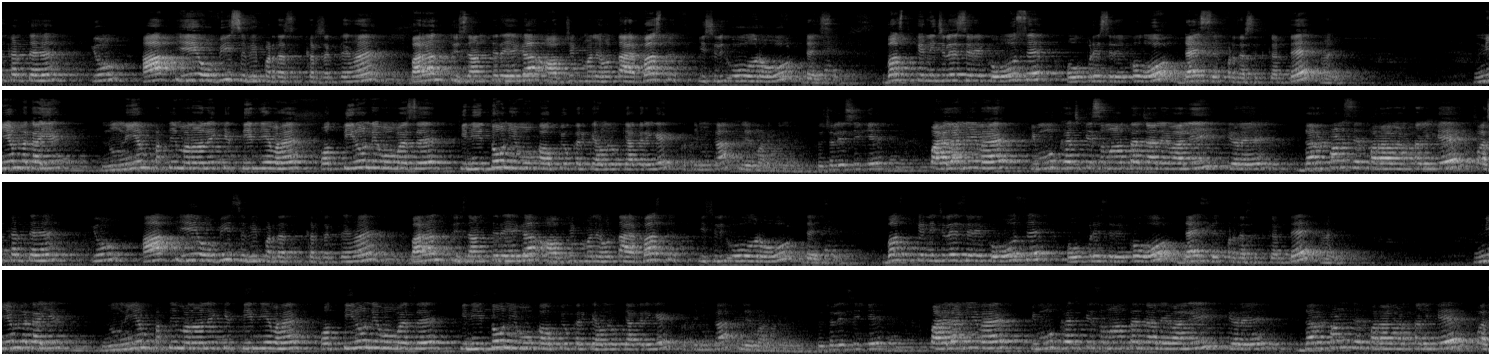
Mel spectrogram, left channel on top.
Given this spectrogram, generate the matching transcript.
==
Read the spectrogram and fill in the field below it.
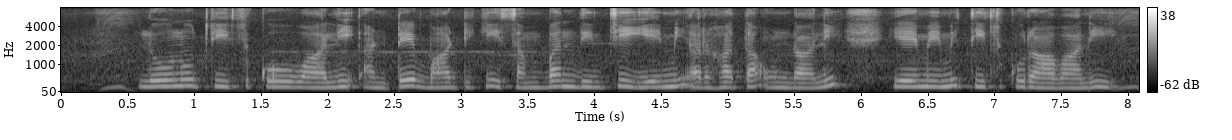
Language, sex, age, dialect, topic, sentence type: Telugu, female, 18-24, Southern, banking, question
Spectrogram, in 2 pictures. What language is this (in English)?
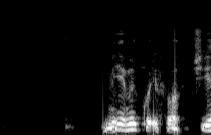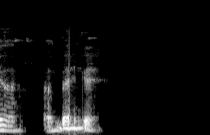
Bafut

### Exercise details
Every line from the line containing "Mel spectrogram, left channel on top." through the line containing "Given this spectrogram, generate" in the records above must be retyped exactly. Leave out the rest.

### Answer to this problem
Mel spectrogram, left channel on top.
Given this spectrogram, generate the matching transcript.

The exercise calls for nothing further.